The Fab Five, rumored to be the greatest ever US Women's Olympic Gymnastics Team

(This image “borrowed” from Slate.)

Here is the U.S. line-up for the women’s artistic gymnastics individual event finals:

Women’s Vault: Mc Kayla Maroney (Aug 5th)

Women’s Uneven Bars: Gabrielle Douglas (Aug 6th)

Women’s Balance Beam: Gabrielle DouglasAlexandra Raisman (Aug 7th)

Women’s Floor Exercise: Alexandra RaismanJordyn Wieber (Aug 7th)

Also, Men’s and Women’s trampoline finals will be held on Aug. 3rd & 4th respectively.

Could We Actually See Double Gymnastics Team Gold?

Saturday, July 28th, 2012

Giants

Giants

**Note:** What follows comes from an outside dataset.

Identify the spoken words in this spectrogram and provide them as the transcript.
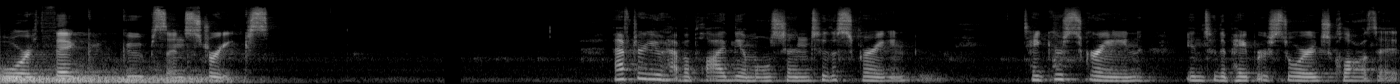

Both the men’s and women’s gymnastics teams this year look strong. We don’t have a true star on the men’s side as we did with Paul Hamm in several previous Olympics, but the balance and depth of the team is better than it ever has been. On the women’s side we have some of the strongest gymnasts the US has ever seen.

After preliminary team competition the US Men are on top. The men showed fantastic performances with any significant mistakes being able to be covered by other team members. Favored Japan had a fairly disastrous start to the Olympics. Falls on several events forced Japan to count scores significantly lower than they could absorb. China also struggled leaving the US in first with Russia in second and surprisingly Great Britain in third.

It is possible (though still a long shot) that both US Men’s and Women’s gymnastics teams could win a gold medal. This would be an incredible feat for USA Gymnastics. With men’s gymnastics struggling to keep programs alive and division 1 schools dropping programs continuously it is staggering to think what the US program could be. Maybe a double team gold would help.